Jonathan Tucker was Tilda Swinton’s troubled teen son in The Deep End, but he is not strong enough an actor to carry a movie by himself. He spends most of the movie moping around like someone killed his dog, and the rest with a goofy grin of a guy in love. He’s working against the odds trying to bring anything to this story, but his character might work if played by a stronger actor like Jake Gyllenhaal or Ryan Gosling, both of whom have played similar roles.

To be quite blunt, Rachel Leigh Cook should not be allowed to act, and she should never be allowed to play a complex role like this. She makes a mockery of the mental disorder that afflicts her character with the awful delivery of her lines. Her performance is so over-the-top and her lines are so non-sensical that she can barely stifle her own laugher. Either way, she fails to make Dori even a remotely sympathetic character. Instead, we end up laughing at how dumb she sounds. Likewise, a better actress like Angelina Jolie might have done a better job.

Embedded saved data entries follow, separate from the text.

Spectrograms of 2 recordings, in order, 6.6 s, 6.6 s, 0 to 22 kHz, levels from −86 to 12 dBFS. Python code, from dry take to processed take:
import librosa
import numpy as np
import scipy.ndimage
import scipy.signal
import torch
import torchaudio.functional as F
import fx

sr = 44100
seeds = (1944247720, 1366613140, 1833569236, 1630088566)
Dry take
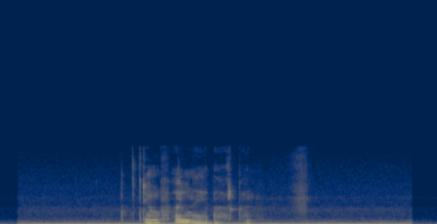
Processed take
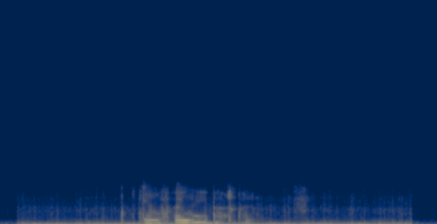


y = fx.tracing_dist(x, sr, depth_ms=0.21)
y = fx.lpc_monotone(y, sr, seeds[0], pitch_hz=210.0, order=16)
y = scipy.signal.sosfilt(scipy.signal.butter(2, 2100.0, 'lowpass', fs=sr, output='sos'), y)
y = F.gain(torch.from_numpy(y), -3.0).numpy()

The parents, Joe Mantegna as Mark’s father and Carrie Fisher as Sue’s mother, are also both despicable stereotypes, who seem to have absolutely no care or compassion for their kids. Ed Begley Jr. attempting a thick Irish accent is rather ugly, and Penny Marshall making a cameo as a nurse just boggles the mind. Yes, this is indeed the strangest cast ever assembled.

As a contrast, Blue Car‘s Agnes Bruckner is sorely wasted as Sue, the victim of Mark’s accident and an underdeveloped secondary role. Like in David Mamet’s Spartan, Val Kilmer brings as much as he can to his stereotypical drill sergeant role, and his relationship between his character and Mark is one of the strongest ones of the movie. It’s a shame that this aspect of the movie is barely touched upon.

Either way, no actor could have saved this movie from its bland plot and amateurish dialogue. The whole thing is just one big boring mess.

The Bottom Line:
Clearly, director/writing Reverge Anselmo felt this was a story he needed to tell. For every person who has a story to tell, few of them are strong enough to sustain a movie, and Stateside isn’t one of them. It ends up being all over the place, rarely landing anywhere even remotely interesting or worthwhile. In the last few years, there have been so many great coming-of-age love stories with much more talented teen actors, and this quirky attempt to redesign “Romeo and Juliet” suffers from the poor writing and even worse acting. While it already has a bit of competition, Stateside may very well be the worst movie this year.

Stateside opens in limited release this Friday.